Nicholas J. Ketcha Jr.


Distribution: FDIC-Supervised Banks (Commercial and Savings)

Attachment for FIL-61-96

TO: Regional Directors
FROM: Nicholas J. Ketcha Jr.
SUBJECT: Analysis and Classification of Agricultural Credits

1. Purpose

To provide guidance to examiners and Regional Office staffs on the analysis and classification of agricultural credits.

2. Discussion

A Regional Director memorandum on this subject was issued June 11, 1984 (Transmittal number 105), and has been the Division's primary source of policy guidance. Although it is no longer formally outstanding, many examiners and others continue to apply its principles when analyzing agricultural loans. Given the substantial period that has elapsed since that memorandum was distributed, it is prudent to update and reissue guidelines on this important segment of commercial bank lending. In general, the provisions of the 1984 memorandum remain valid today. However, certain matters are clarified and expanded upon to provide more complete examiner guidance. The revised policy document is included as an attachment to this memorandum. The material will be incorporated into the DOS Manual of Examination Policies at a subsequent update.

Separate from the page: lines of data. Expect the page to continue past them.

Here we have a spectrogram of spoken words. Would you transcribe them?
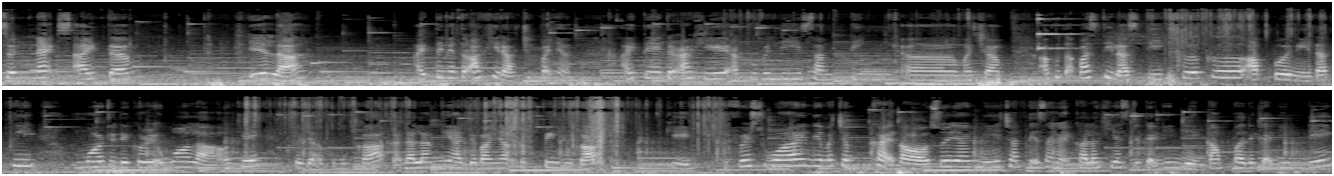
So next item ialah item yang terakhir dah cepatnya. Item yang terakhir aku beli something uh, macam aku tak pastilah stiker ke apa ni tapi more to decorate wall lah okay? Sekejap aku buka. Kat dalam ni ada banyak keping juga. Okay. The first one dia macam card tau. So yang ni cantik sangat kalau hias dekat dinding. Tampal dekat dinding.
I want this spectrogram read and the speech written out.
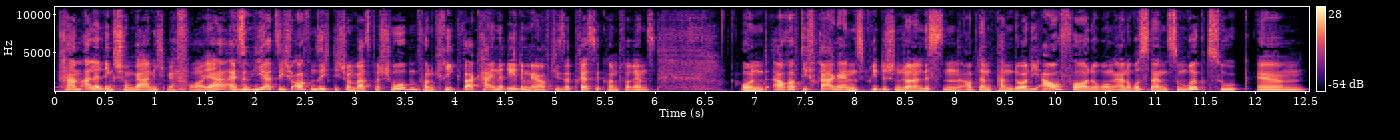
kam allerdings schon gar nicht mehr vor, ja? Also hier hat sich offensichtlich schon was verschoben. Von Krieg war keine Rede mehr auf dieser Pressekonferenz. Und auch auf die Frage eines britischen Journalisten, ob dann Pandor die Aufforderung an Russland zum Rückzug ähm,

This is also an opportune time to reiterate two other points. First, on a number of occasions in the past when natural disasters or other external factors caused financial difficulties for bank borrowers, the Corporation expressed support for the efforts of banks to work constructively with their customers. We have said that when these constructive efforts, such as loan restructuring or extended terms of repayment, are done in a prudent and well-informed manner and with proper risk controls and management oversight, we will not criticize these practices. This remains the FDIC's position. Second, the Interagency Statement of Policy on the Allowance or Loan and Lease Losses states that one of the factors banks must consider in their estimates of credit losses is changes in national and local economic and business conditions and developments, including the condition of various market segments. As you know, some bank borrowers in limited geographic areas of the country are experiencing economic hardships because of drought and low cattle prices. For the banks so affected, those climatic and economic factors should be taken into account in their reserve adequacy analyses.

3. Action

This memorandum and attachment are effective upon receipt and should be distributed to all safety and soundness examiners and Assistants.

Last Updated: August 9, 1996